A Feasibility and Safety Study of the Use of a Dedicated Ballooned Intercostal Drain
Drainage of air and fluid from the chest cavity using plastic tubes (chest drains) is an essential tool in Chest Medicine. A common complication of drain insertion is accidental removal of the drain, usually as a result of inadequate securing techniques, with rates of up to 1 in 5 reported. This often results in the need for further procedures (including drain re-siting), with associated additional risk to the patient and an increase in health care costs. One suggested method to reduce premature drain removal is to use chest drains with ballooned tips, much like a bladder catheter. These would provide a physical obstruction inside the chest cavity at the insertion site, whilst being easy to use as stitching or extensive taping may not be required.
The investigators propose a trial of a dedicated ballooned chest drain to investigate whether a reduction in drain re-siting rates can be achieved. Pain scores will also be assessed during this trial to ensure that irritation of the lining of the lung or chest wall by the balloon is not excessive.
|Study Design:||Endpoint Classification: Safety/Efficacy Study
Intervention Model: Single Group Assignment
Masking: Open Label
Primary Purpose: Treatment
|Official Title:||A Feasibility and Safety Study of the Use of a Dedicated Ballooned Intercostal Drain|
- The percentage of intercostal drains requiring re-siting [ Time Frame: 7 days ] [ Designated as safety issue: No ]It is likely that most if not all of the drains will have been removed by this time owing to resolution of the effusion, but the time period of 7 days has been selected to allow maximum data capture.
- Patient reported pain scores, using a visual analogue scale [ Time Frame: At 24 hours, 72 hours, and at drain removal, an expected average of 5 days ] [ Designated as safety issue: No ]
- The frequency of balloon rupture [ Time Frame: 7 days ] [ Designated as safety issue: Yes ]It is likely that most if not all of the drains will have been removed by this time owing to resolution of the effusion, but the time period of 7 days has been selected to allow maximum data capture.
|Study Start Date:||December 2013|

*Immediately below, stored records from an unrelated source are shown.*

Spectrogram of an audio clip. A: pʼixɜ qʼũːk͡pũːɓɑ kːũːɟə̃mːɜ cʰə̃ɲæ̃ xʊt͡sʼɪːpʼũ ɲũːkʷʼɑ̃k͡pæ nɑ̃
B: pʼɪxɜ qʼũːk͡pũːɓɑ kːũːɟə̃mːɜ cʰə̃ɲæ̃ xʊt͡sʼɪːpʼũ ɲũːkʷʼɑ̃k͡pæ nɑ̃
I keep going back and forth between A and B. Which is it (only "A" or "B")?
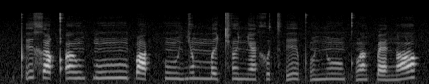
B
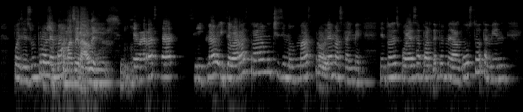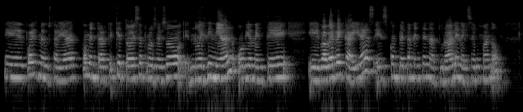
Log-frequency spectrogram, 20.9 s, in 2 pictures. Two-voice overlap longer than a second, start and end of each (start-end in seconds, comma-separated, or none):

|Estimated Study Completion Date:||June 2014|
|Estimated Primary Completion Date:||June 2014 (Final data collection date for primary outcome measure)|
Experimental: Balloon-tipped intercostal drain
Subjects who have given written informed consent and who fulfill the inclusion and exclusion criteria will proceed to have the study drain inserted at the earliest opportunity as per standard hospital protocols using local anaesthetic, and conscious sedation where appropriate. All other aspects of their treatment will be identical to usual clinical care, including chest drain checks and fluid drainage strategies.
Device: Balloon-tipped intercostal drain
Ballooned intercostal drain for pleural effusion, inserted using local anaesthetic and ultrasound guidance.
Other Name: Manufactured by Rocket Medical.
|Contact: Samuel V Kemp, MBBS||01623622515 ext email@example.com|
|Contact: Samantha Jones, BA||01623622515 ext firstname.lastname@example.org|
|King's Mill Hospital||Not yet recruiting|
|Sutton-in-Ashfield, Nottinghamshire, United Kingdom, NG17 4JL|
|Contact: Samantha Jones 01623622515 ext 3313 email@example.com|
|Principal Investigator: Samuel V Kemp, MBBS|
|Principal Investigator:||Samuel V Kemp, MBBS||Sherwood Forest Hospitals NHS Foundation Trust|